Most of us can agree that riding the barrel is the pinnacle of the surfing experience. In fact, many might argue that it’s the best thing in life altogether. But for how much attention we give to the act, we don’t often stop to think about all that goes into getting barrelled. In reality, it’s the ultimate exercise in self-placement.
First, you have to be in the right place geographically. You have to be on the right coastline, at the right time, when the swell, wind, and tide are all perfect. And you have to choose the right surf spot—in this case, a secluded strip of sand somewhere in the desert.
Then, you have to be at the right place in the lineup—which, when it comes to tuberiding, usually means the most critical section of the wave. This becomes even more difficult when surfing over sand, as shifting peaks make being in the right spot as much about luck as it is about learning. And you have to be in the right place in the pecking order, otherwise you won’t have an opportunity when the perfect wave finally comes.
Of course, you also have to choose the right wave, which isn’t always as simple as it sounds. It is far too easy to froth out on the first wave of a set, only to kick out of a fun-but-not-overwhelming ride only to watch the next wave drain off and spit in your face. And even if you do choose the right one, you still have to make it, which requires being in the right headspace.
If you are too distracted, you won’t make the drop. If you are too timid, you won’t pull in. If you are too greedy, you won’t come out. If you are too deep, you will get gobbled by the foamball, and if you aren’t deep enough, you’ll have to settle for a pocket ride.

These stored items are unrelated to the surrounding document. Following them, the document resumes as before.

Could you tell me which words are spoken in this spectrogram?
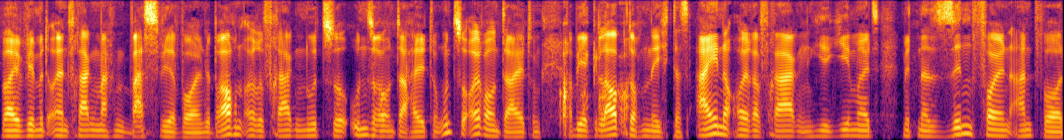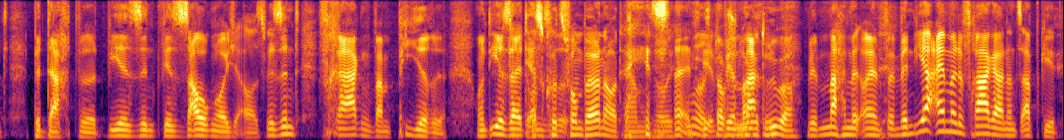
weil wir mit euren Fragen machen, was wir wollen. Wir brauchen eure Fragen nur zu unserer Unterhaltung und zu eurer Unterhaltung. Aber ihr glaubt doch nicht, dass eine eurer Fragen hier jemals mit einer sinnvollen Antwort bedacht wird. Wir sind, wir saugen euch aus. Wir sind Fragenvampire. Und ihr seid Der ist kurz vorm Burnout, Herr. Seid- Oh, ich wir, machen, drüber. wir machen mit euren, wenn ihr einmal eine Frage an uns abgebt,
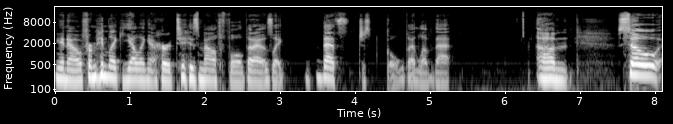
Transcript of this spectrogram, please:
you know, from him like yelling at her to his mouth full that I was like, that's just gold. I love that. Um, so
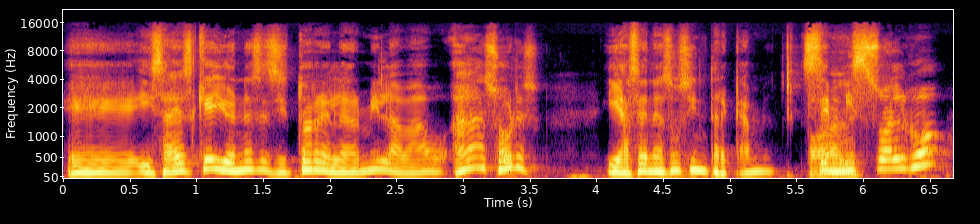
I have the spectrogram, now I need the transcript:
eh, y sabes qué, yo necesito arreglar mi lavabo. Ah, sobres. Y hacen esos intercambios. Se me hizo algo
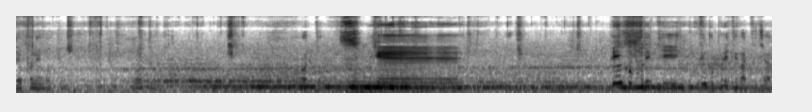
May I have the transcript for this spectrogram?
예쁘네 이것도. 이것도. 이것도. 이게 핑크 프리티 핑크 프리티 같죠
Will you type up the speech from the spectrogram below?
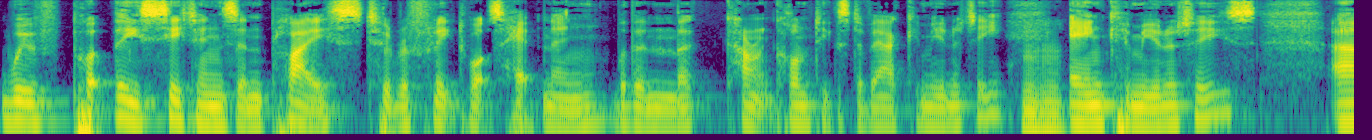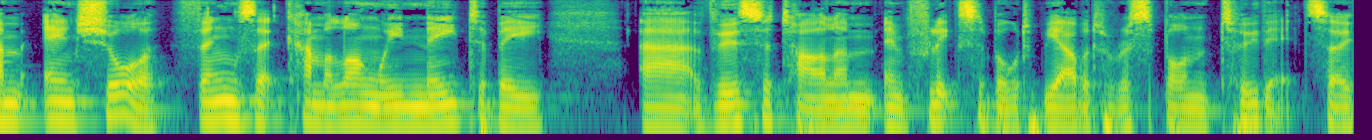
we've put these settings in place to reflect what's happening within the current context of our community mm-hmm. and communities. Um, and sure, things that come along, we need to be uh, versatile and, and flexible to be able to respond to that. So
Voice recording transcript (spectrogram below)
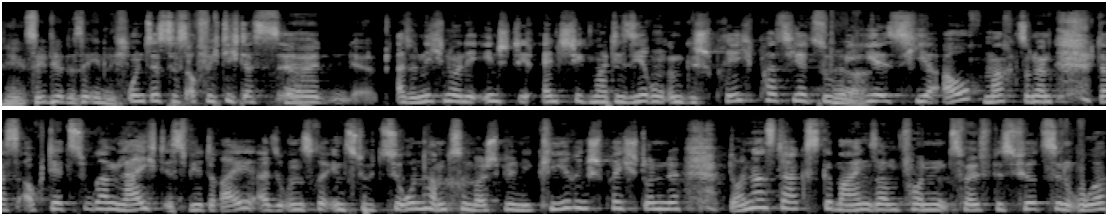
Ja. Seht ihr das ähnlich? Uns ist es auch wichtig, dass ja. äh, also nicht nur eine Entstigmatisierung im Gespräch passiert, so ja. wie ihr es hier auch macht, sondern dass auch der Zugang leicht ist. Wir drei, also unsere Institutionen haben zum Beispiel eine Clearing-Sprechstunde donnerstags gemeinsam von 12 bis 14 Uhr,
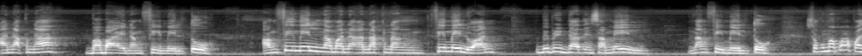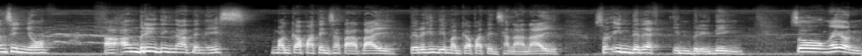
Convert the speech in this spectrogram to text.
anak na babae ng female 2. Ang female naman na anak ng female 1, ibibreed natin sa male ng female 2. So kung mapapansin nyo, ah, ang breeding natin is magkapatid sa tatay, pero hindi magkapatid sa nanay. So indirect inbreeding. So ngayon,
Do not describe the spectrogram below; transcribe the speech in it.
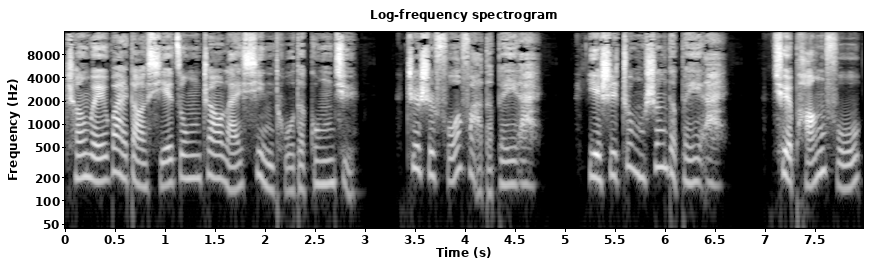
成为外道邪宗招来信徒的工具。这是佛法的悲哀，也是众生的悲哀，却彷佛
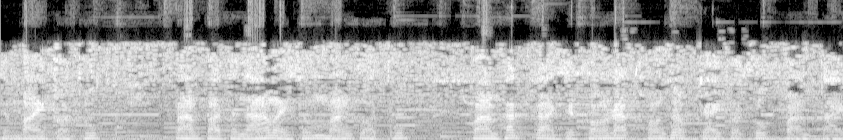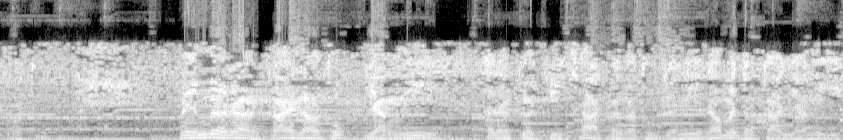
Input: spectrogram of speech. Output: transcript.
สบายก็ทุกข์ความปรารถนาไม่สมหวังก็ทุกข์ความพัดพลาดจากของรักของชอบใจก็ทุกข์ความตายก็ทุกข์ในเมื่อร่างกายเราทุกข์อย่างนี้ ถ้าเราเกิดกี่ชาติมันก็ทุกข์อย่างนี้เราไม่ต้องการอย่างนี้อีก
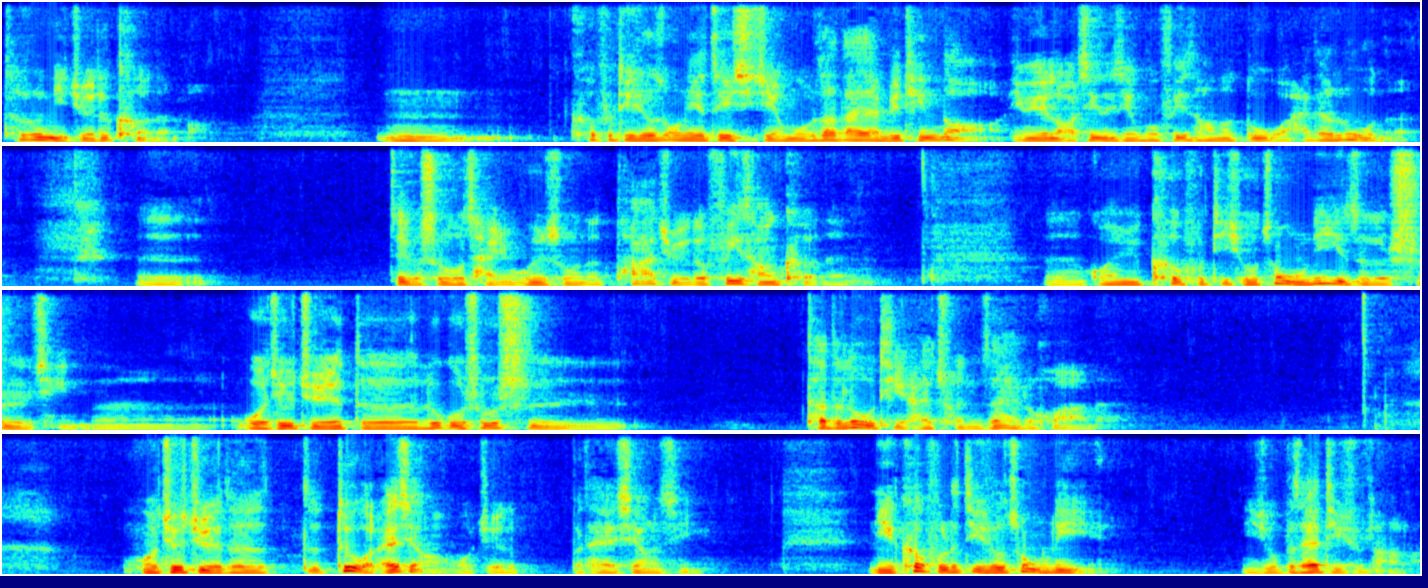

If you think about it, there’s a lot that can go wrong for the would-be barrel rider—far more than cactus-flatted tires and federale shakedowns. But if you do everything right, in the right place and at the right time, you might just find yourself locked into a life-changer. And maybe that’s why getting barrelled feels so good. For a few brief seconds, it doesn’t matter where you came from in life, or where you are going—in that moment, you are right where you’re supposed to be.